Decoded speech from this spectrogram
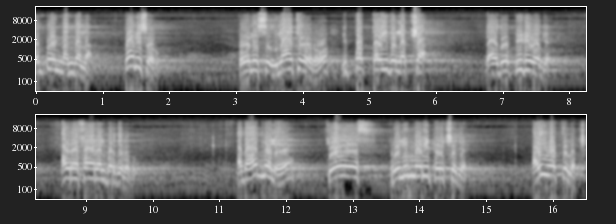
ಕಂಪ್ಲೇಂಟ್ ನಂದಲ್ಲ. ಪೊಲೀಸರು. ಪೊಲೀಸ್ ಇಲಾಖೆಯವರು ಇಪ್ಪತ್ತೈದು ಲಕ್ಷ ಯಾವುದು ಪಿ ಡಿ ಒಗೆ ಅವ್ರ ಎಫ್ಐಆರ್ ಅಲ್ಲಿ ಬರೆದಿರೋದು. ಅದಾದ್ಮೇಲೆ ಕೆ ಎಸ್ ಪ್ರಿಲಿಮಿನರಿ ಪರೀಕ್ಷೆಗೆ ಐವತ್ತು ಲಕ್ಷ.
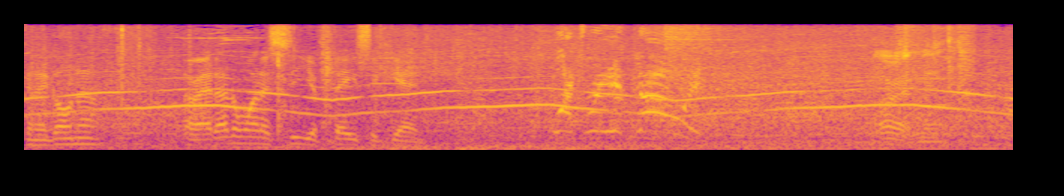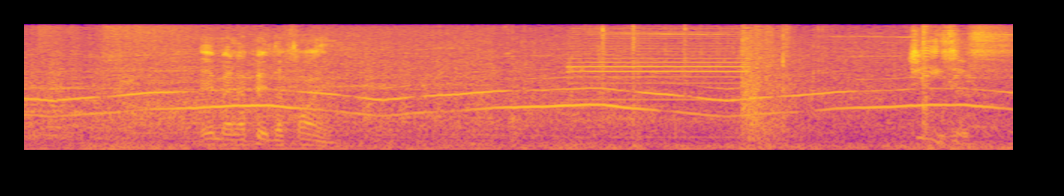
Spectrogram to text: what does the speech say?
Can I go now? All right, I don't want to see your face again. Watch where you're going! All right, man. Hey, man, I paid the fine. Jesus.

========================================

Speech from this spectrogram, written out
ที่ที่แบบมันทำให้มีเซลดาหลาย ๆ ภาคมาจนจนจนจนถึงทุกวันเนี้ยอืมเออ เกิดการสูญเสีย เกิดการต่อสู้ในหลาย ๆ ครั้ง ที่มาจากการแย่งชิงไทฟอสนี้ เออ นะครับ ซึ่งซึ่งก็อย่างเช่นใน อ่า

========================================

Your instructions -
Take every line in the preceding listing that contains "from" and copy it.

Reply -
Decoded speech from this spectrogram
Speech from this spectrogram, written out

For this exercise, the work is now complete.